• _Supplied entries_
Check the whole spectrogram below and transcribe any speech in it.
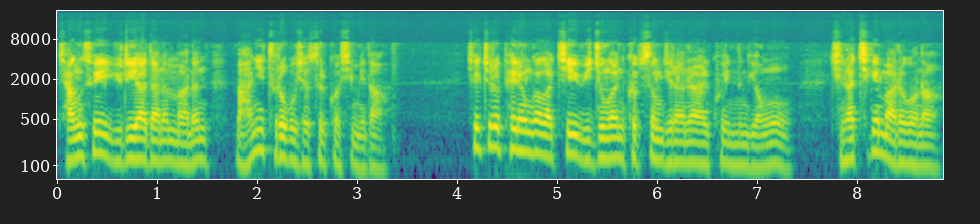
장수에 유리하다는 말은 많이 들어보셨을 것입니다. 실제로 폐렴과 같이 위중한 급성질환을 앓고 있는 경우 지나치게 마르거나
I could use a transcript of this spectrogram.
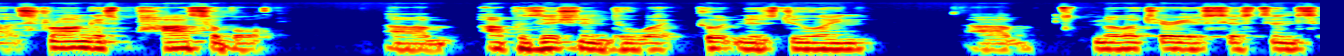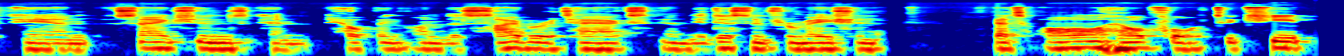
uh, strongest possible um, opposition to what Putin is doing uh, military assistance and sanctions and helping on the cyber attacks and the disinformation. That's all helpful to keep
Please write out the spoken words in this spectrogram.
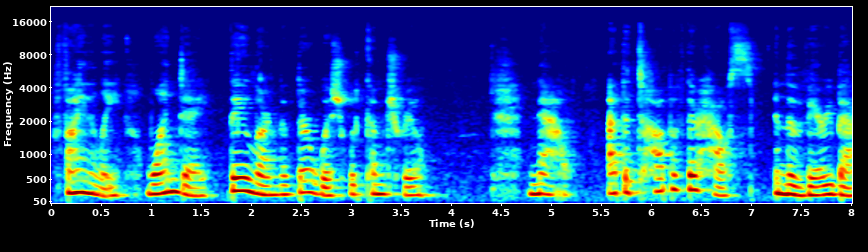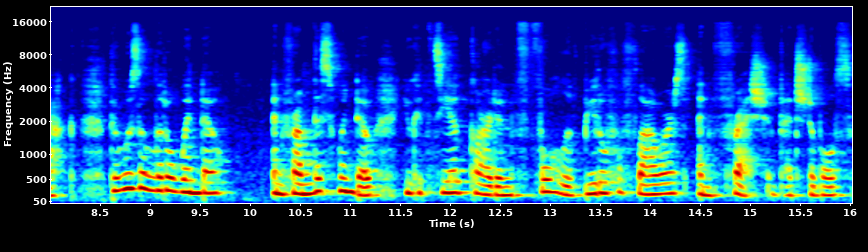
Finally, one day, they learned that their wish would come true. Now, at the top of their house, in the very back, there was a little window, and from this window you could see a garden full of beautiful flowers and fresh vegetables.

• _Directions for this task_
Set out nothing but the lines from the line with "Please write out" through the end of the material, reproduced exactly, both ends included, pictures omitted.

• _Response area_
Please write out the spoken words in this spectrogram.
Finally, one day, they learned that their wish would come true. Now, at the top of their house, in the very back, there was a little window, and from this window you could see a garden full of beautiful flowers and fresh vegetables.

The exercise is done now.